Copyright and Its Metaphors


Last year, Lawrence Lessig delivered the fifteenth Melville B. Nimmer Memorial Lecture, in which he invoked Professor Nimmer's concern with the balance between copyright protection and the First Amendment right of free speech.' Lessig addressed the imbalance that has developed in copyright law from the point of view of a constitutional scholar. I am an English professor, not a lawyer. Therefore, I am particularly honored to have been asked to deliver the sixteenth lecture in this prestigious series. Therefore, too, I want to contribute a literary and historical perspective to the ongoing discussion of the balance between copyright protection and other civic interests. Specifically, I propose to examine two metaphors that have long been used to frame thought about the relationship between authors and their writings. One is the idea of a book as a child, and the related concept of authorship as a form of paternity.

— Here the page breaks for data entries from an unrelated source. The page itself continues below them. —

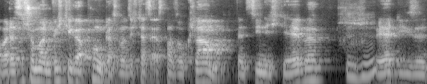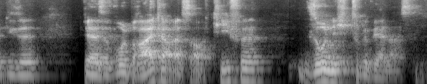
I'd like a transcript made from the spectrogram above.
Aber das ist schon mal ein wichtiger Punkt, dass man sich das erstmal so klar macht. Wenn es die nicht gäbe, mhm. wäre diese, diese, wäre sowohl Breite als auch Tiefe so nicht zu gewährleisten.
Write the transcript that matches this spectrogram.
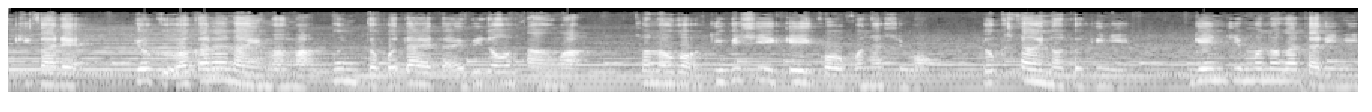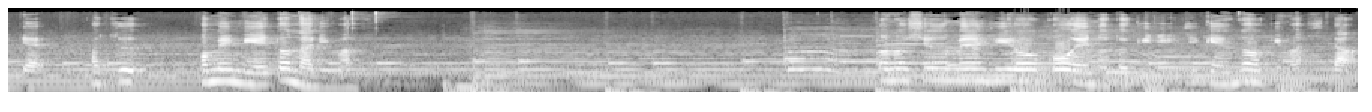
聞かれ、よくわからないまま、うんと答えた海老蔵さんは、その後、厳しい稽古をこなしも、6歳の時に、源氏物語にて、初、お目見えとなります。その襲名披露公演の時に事件が起きました。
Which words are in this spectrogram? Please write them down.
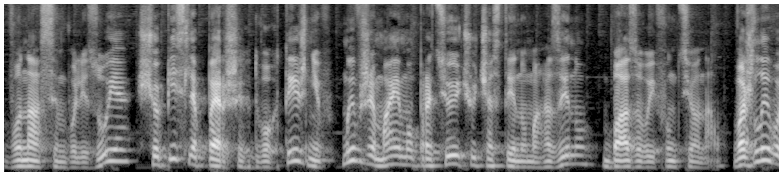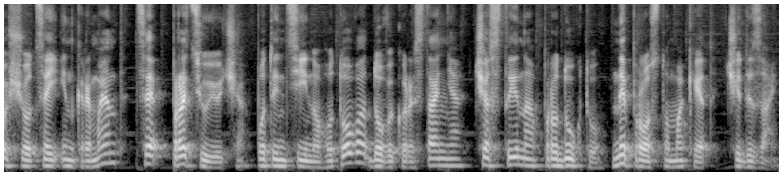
Вона символізує, що після перших двох тижнів ми вже маємо працюючу частину магазину, базовий функціонал. Важливо, що цей інкремент це працююча, потенційно готова до використання частина продукту, не просто макет чи дизайн.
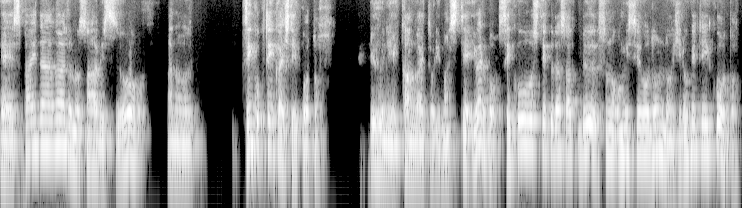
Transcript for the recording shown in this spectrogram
えースパイダーガードのサービスを、あの、全国展開していこうというふうに考えておりまして、いわゆるこう、施工をしてくださる、そのお店をどんどん広げていこうと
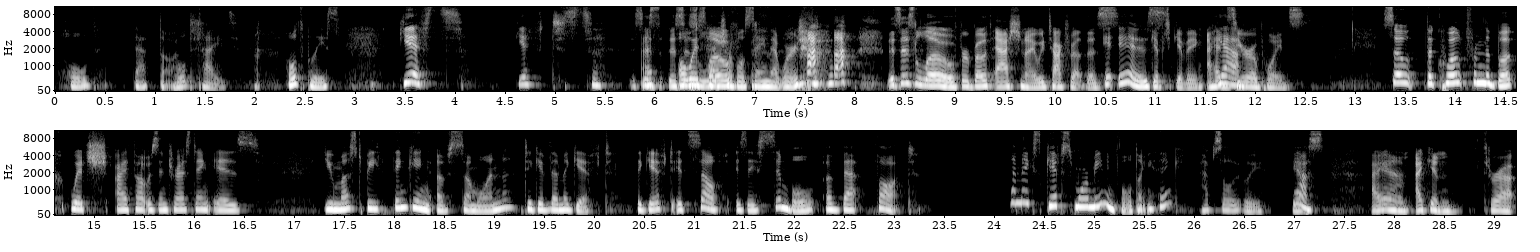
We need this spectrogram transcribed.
hold that thought. Hold tight. Hold please. Gifts. Gifts. This I've is this always is had low. trouble saying that word. this is low for both Ash and I. We talked about this. it is. gift giving. I had Yeah. zero points. So, the quote from the book, which I thought was interesting, is You must be thinking of someone to give them a gift. The gift itself is a symbol of that thought. That makes gifts more meaningful, don't you think? Absolutely. Yeah. Yes. I am. I can throw out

The other is the idea of a book as real estate, as property no different in principle, as Eaton S. Drone put it, from orchards and fields.

By uclalaw